By Colleen Sparks
A former Phoenix Mercury player is getting her hands dirty literally as she cultivates her new non-profit organization that is grounded in gardens where vegetables are grown for people in need.
Bridget Pettis, a WNBA champion and long-time North Central Phoenix resident who now works as assistant coach for Chicago Sky women’s basketball team, started the non-profit organization Project Roots, Inc. The organization’s purpose is to teach and feed homeless people with its community garden and mobile kitchen service. Her non-profit recently gathered friends, families and volunteers to start their first crop plan on a farm and it plans to hire a farmer. Project Roots also would love to have donations including vehicles for the farm and soup kitchen, as well as garden equipment and supplies and kitchen equipment and supplies.
Pettis has gotten her hands dirty learning about gardening at Agave Farms at 4300 N. Central Ave. slightly south of Camelback Road, over the last two years. She began giving the food she grew to area food banks.
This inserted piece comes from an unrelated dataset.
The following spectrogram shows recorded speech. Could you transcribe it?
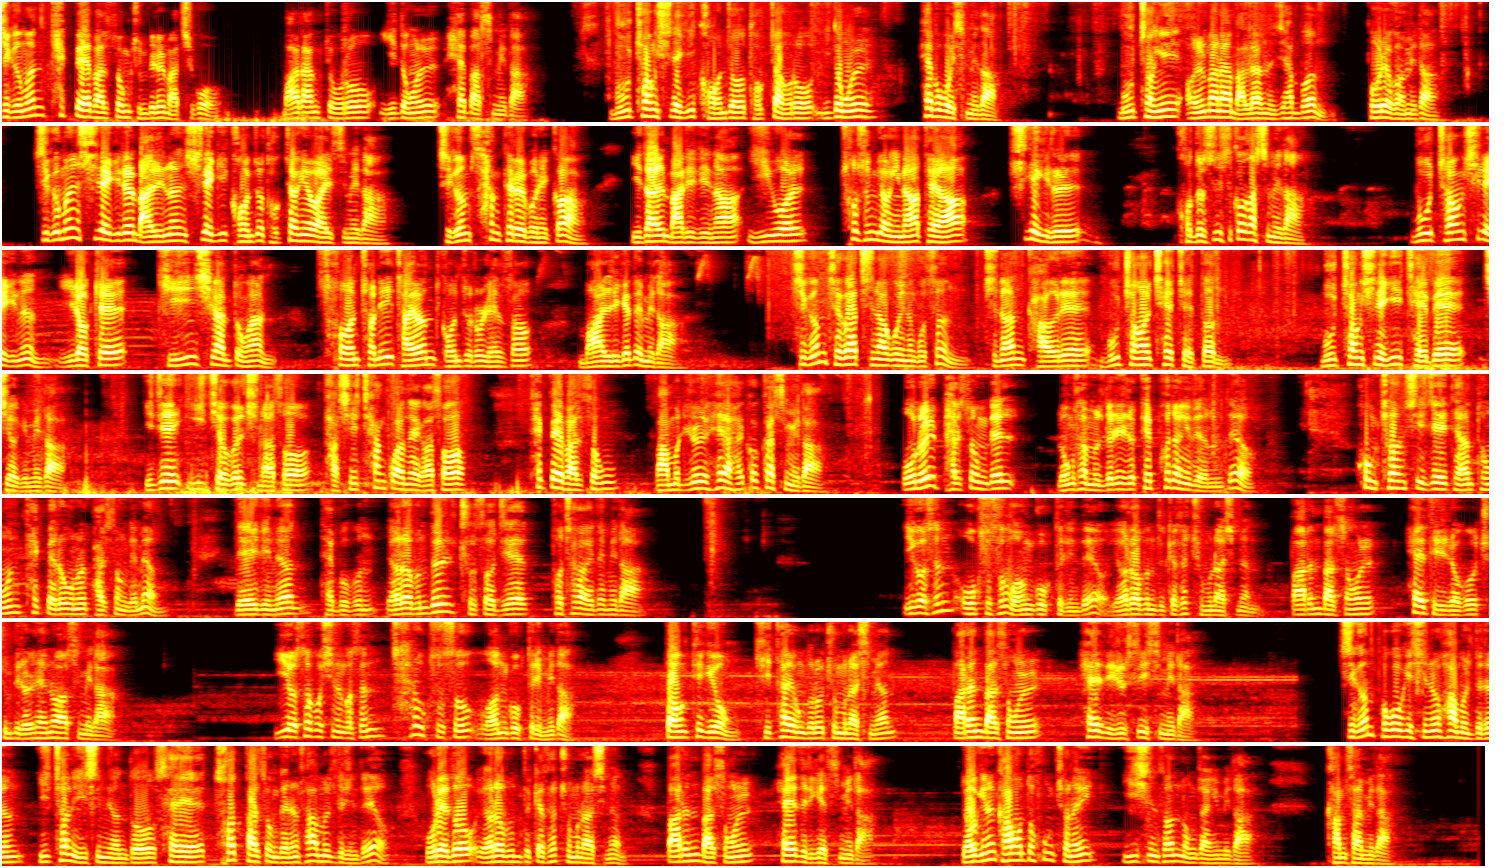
지금은 택배 발송 준비를 마치고 마당 쪽으로 이동을 해봤습니다. 무청 시래기 건조 덕장으로 이동을 해보고 있습니다. 무청이 얼마나 말랐는지 한번 보려고 합니다. 지금은 시래기를 말리는 시래기 건조 덕장에 와 있습니다. 지금 상태를 보니까 이달 말일이나 2월 초순경이나 돼야 시래기를 거둘 수 있을 것 같습니다. 무청 시래기는 이렇게 긴 시간 동안 천천히 자연 건조를 해서 말리게 됩니다. 지금 제가 지나고 있는 곳은 지난 가을에 무청을 채취했던 무청 시래기 재배 지역입니다. 이제 이 지역을 지나서 다시 창고 안에 가서 택배 발송 마무리를 해야 할 것 같습니다. 오늘 발송될 농산물들이 이렇게 포장이 되었는데요. 홍천 CJ 대한통운 택배로 오늘 발송되면 내일이면 대부분 여러분들 주소지에 도착하게 됩니다. 이것은 옥수수 원곡들인데요. 여러분들께서 주문하시면 빠른 발송을 해드리려고 준비를 해 놓았습니다. 이어서 보시는 것은 찰옥수수 원곡들입니다. 뻥튀기용, 기타 용도로 주문하시면 빠른 발송을 해드릴 수 있습니다. 지금 보고 계시는 화물들은 2020년도 새해 첫 발송되는 화물들인데요. 올해도 여러분들께서 주문하시면 빠른 발송을 해드리겠습니다. 여기는 강원도 홍천의 이신선 농장입니다. 감사합니다.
“I really wanted to get healthy food to people who can’t easily afford to go out and buy this food,” Pettis said. “Why not put it where it’s best served, back into the community?”
She began making soups out of the vegetables she grew. Now on Sunday afternoon Pettis and volunteers hand out soup grown from garden vegetables to homeless people in downtown Phoenix. They also donate fruits and vegetables grown at Agave Farms and on the Spaces of Opportunity farm in south Phoenix to The Cultural Cup Food Bank Inc., which is based at 342 E. Thomas Road, once a week.
Pettis, family members, friends and volunteers also recently planted seedlings at the Spaces of Opportunity farm. She acquired a quarter acre of land there and Project Roots has given some of that space to eight families in need to grow their own vegetables and fruits on there.
The former Phoenix Mercury player is passionate about helping everyone have access to good nutrition.
“I really felt like if people felt better than they would think differently; they feel better, they might be motivated to go try something, not give up,” Pettis said. “Everyone can grow their own food. That’s my point of Project Roots is to encourage my community to grow their own food. I’m an athlete and I’m a coach. I tell my players, ‘You’re going to play your best basketball when you feel your best, when you feel better.’”
Pettis also trains many local youth basketball players.
She and the volunteers have planted 800 seedlings for chives, lettuce, carrots, kale, collard greens, broccoli, arugula and other vegetables.
Pettis and her partner, Dionne Washington, Project Roots director, involve their three children, ages 14, 13 and 12, in gardening and preparing the soups.
Isaiah Norris of Phoenix recently brought his children Anaya, 8; Nehemiah, 6 and Josiah, 4, to plant seeds in the south Phoenix garden. He is friends with Washington and Pettis. The owner of Norris Business Consulting, he had served as their consultant for other projects.
“It’s very much needed on so many different levels,” Norris said of Project Roots. “There’s just a lot to learn from gardening and growing your own food. My kids, they love getting out there.”
He said he also works for the City of Tempe as a housing specialist assisting homeless people so Project Roots’ mission is “near and dear to me.”
“It’s pretty rare to come across someone as passionate as Bridget,” Norris said. “This is something she truly believes in. That’s been really great to kind of experience and even to expose my children to. She’s always got something green around her. It’s her life.”
Those who wish to support Project Roots may make a donation to Project Roots, Inc., 7000 N. 16th St., #326, Phoenix, 85020 or make a donation to the organization at any U.S. Bank branch. If you would like to volunteer your time, donate materials or apply for the farmer position, call 602-775-2090.
Project Roots also is trying to plant 200 trees at the Spaces of Opportunity farm in south Phoenix on Saturday, Feb. 15. For every tree purchased, a farmer with The Urban Farm Fruit Tree Program will donate $20 to the project. To buy a tree, visit https://store.urbanfarm.org/treedonation.